Task details:
Without pictures, return the lines from the one containing "Tell me what is being" through the last line of the data below, exactly.

Saved entries:
----
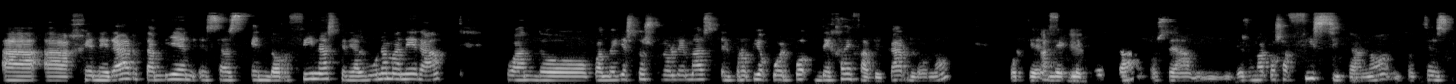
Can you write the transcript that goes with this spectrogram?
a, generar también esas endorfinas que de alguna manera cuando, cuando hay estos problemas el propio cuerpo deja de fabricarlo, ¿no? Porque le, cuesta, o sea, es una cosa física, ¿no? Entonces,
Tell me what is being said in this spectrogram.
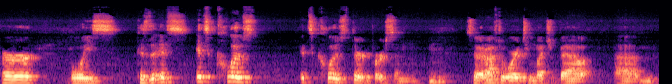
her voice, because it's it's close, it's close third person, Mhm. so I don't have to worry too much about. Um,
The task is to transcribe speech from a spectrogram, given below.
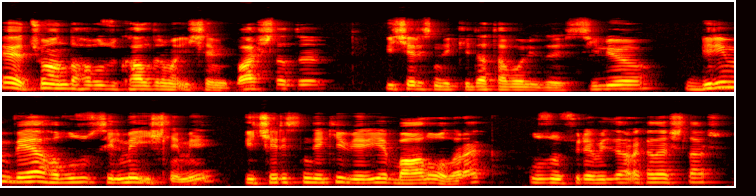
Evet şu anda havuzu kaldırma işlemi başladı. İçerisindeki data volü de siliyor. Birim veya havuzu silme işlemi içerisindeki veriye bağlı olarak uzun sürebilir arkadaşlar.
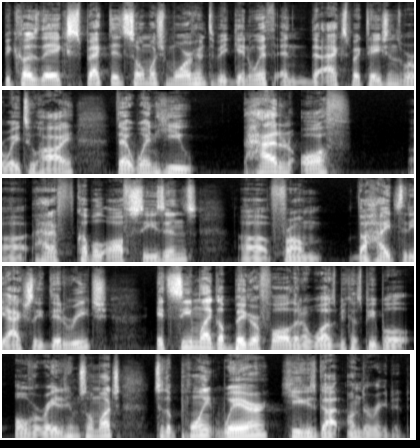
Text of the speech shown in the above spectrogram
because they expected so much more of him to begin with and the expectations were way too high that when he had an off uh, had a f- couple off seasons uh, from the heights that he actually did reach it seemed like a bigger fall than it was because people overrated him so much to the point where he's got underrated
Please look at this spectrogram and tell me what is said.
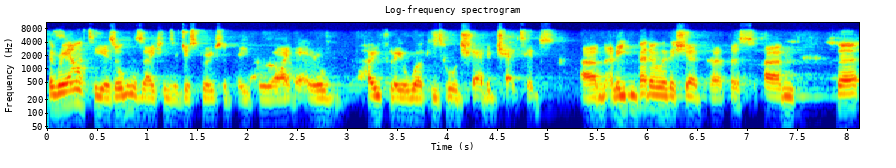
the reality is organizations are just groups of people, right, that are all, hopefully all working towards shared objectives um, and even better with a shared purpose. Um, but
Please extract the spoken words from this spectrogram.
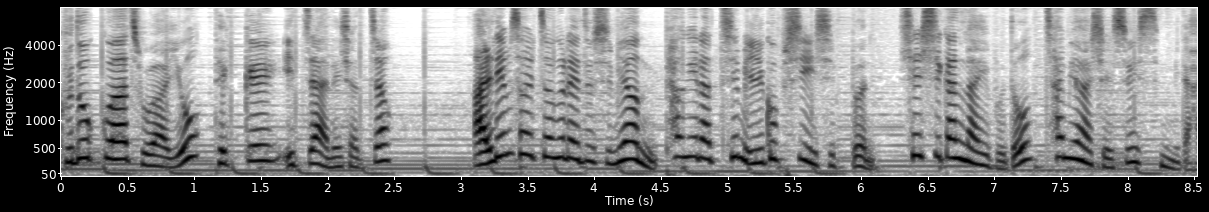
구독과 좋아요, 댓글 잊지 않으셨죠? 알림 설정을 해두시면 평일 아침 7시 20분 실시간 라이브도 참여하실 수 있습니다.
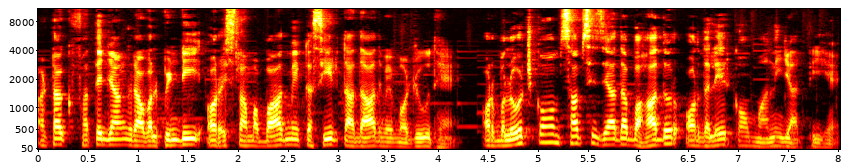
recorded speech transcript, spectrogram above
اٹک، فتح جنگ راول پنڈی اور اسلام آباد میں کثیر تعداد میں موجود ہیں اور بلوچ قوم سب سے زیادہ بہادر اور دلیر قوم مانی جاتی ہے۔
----
Exercise answer:
Tell me what is being said in this spectrogram.
her voice, because it's it's close, it's close third person, Mhm. so I don't have to worry too much about. Um,
The task is to transcribe speech from a spectrogram, given below.
Evet şu anda havuzu kaldırma işlemi başladı. İçerisindeki data volü de siliyor. Birim veya havuzu silme işlemi içerisindeki veriye bağlı olarak uzun sürebilir arkadaşlar.
Text of the speech shown in the above spectrogram
because they expected so much more of him to begin with and the expectations were way too high that when he had an off uh, had a f- couple off seasons uh, from the heights that he actually did reach it seemed like a bigger fall than it was because people overrated him so much to the point where he's got underrated
Please look at this spectrogram and tell me what is said.
the reality is organizations are just groups of people, right, that are all, hopefully all working towards shared objectives um, and even better with a shared purpose. Um, but
Please extract the spoken words from this spectrogram.
구독과 좋아요, 댓글 잊지 않으셨죠? 알림 설정을 해두시면 평일 아침 7시 20분 실시간 라이브도 참여하실 수 있습니다.
recorded speech transcript, spectrogram above
اٹک، فتح جنگ راول پنڈی اور اسلام آباد میں کثیر تعداد میں موجود ہیں اور بلوچ قوم سب سے زیادہ بہادر اور دلیر قوم مانی جاتی ہے۔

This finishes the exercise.